Sunshine. Because your body uses sunshine to make vitamin D, spending time in the sun without sunscreen can help give you the vitamin D you need. People with lighter skin need to let the sun shine on their arms and legs for 10 to 15 minutes a day for a few days a week. People with dark skin would need to spend more time in the sun.
But experts disagree about whether people should spend even 10 to 15 minutes a day in the sun without sunscreen, because sunscreen helps prevent skin cancer. For that reason, you may want to get vitamin D from eating a healthy diet that includes foods fortified with vitamin D and by taking vitamin D pills.
Talk with your doctor about how much and what sources of vitamin D are right for you and your child.
Who may not get enough vitamin D?
Most people don't get enough vitamin D.
Your body uses sunshine to make vitamin D. But in the winter, people often spend more time indoors and don't get enough sun. And using sunscreen, which helps prevents skin cancer, reduces the amount of sun your body gets.
Other things that reduce how much vitamin D your body makes include:

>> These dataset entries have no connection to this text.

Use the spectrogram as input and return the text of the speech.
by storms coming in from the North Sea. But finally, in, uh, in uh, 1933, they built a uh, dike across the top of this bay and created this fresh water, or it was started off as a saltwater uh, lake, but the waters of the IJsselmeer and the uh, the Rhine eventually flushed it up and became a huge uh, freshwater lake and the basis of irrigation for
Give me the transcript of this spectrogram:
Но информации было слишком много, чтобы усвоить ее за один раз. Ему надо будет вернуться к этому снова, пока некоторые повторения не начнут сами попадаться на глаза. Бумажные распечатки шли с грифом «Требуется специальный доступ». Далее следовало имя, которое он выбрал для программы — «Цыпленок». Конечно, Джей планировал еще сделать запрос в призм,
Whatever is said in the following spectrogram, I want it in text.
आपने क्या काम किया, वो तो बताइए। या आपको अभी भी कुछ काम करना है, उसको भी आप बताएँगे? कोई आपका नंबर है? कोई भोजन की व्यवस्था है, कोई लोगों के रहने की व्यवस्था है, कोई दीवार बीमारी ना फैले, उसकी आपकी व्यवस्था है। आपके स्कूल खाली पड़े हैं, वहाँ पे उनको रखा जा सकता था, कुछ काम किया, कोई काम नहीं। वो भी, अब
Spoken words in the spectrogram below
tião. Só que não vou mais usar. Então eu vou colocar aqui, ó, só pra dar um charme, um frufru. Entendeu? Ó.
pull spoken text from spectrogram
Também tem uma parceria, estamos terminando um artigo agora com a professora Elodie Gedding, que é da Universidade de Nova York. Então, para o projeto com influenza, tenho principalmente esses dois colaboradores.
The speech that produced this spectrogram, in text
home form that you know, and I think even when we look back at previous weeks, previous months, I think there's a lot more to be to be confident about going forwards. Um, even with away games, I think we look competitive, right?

- Dark skin, such as many African Americans have.
- Age, especially if you are older than 65.
- Digestive problems, such as Crohn's or celiac disease.
- Liver and kidney disease.
Are there any risks from taking vitamin D?
Too much of any vitamin can make a child sick. Be sure to follow your doctor's instructions about using vitamin drops so that you don't give your child too much.
For children and adults, too much vitamin D can cause:
- Nausea and vomiting.
- Heart rhythm problems.
Vitamin D may interact with other medicines. A drug interaction happens when a medicine you take changes how another medicine works. One medicine may make another one less effective, or the combination of the medicines may cause a side effect you don't expect. Some drug interactions are dangerous.
Before you start taking vitamin D, tell your doctor about all of the medicines you take, including over-the-counter drugs, herbs, and pills. Also tell your doctor about all of your current medical problems.
- Wagner CL, et al. (2008). Prevention of rickets and vitamin D deficiency in infants, children, and adolescents. American Academy of Pediatrics Clinical Report. Pediatrics, 122(5): 1142–1152.
- Food and Nutrition Board, Institute of Medicine (2008). Dietary reference intakes (DRIs): Recommended intakes for individuals, vitamins. In LK Mahan, S Escott-Stump, eds., Krause's Food and Nutrition Therapy, 12th ed. St Louis: Saunders Elsevier.
- National Osteoporosis Foundation (2008). Prevention. Available online: www.nof.org/prevention/index.htm.
- Office of Dietary Supplements, National Institutes of Health (2008). Dietary supplement fact sheet: Vitamin D. Available online: http://www.ods.od.nih.gov/factsheets/vitamind_pf.asp.
|Associate Editor||Michele Cronen|
|Primary Medical Reviewer||Kathleen Romito, MD - Family Medicine|
|Specialist Medical Reviewer||E. Gregory Thompson, MD - Internal Medicine|
|Last Updated||April 3, 2009|
Last Updated: April 3, 2009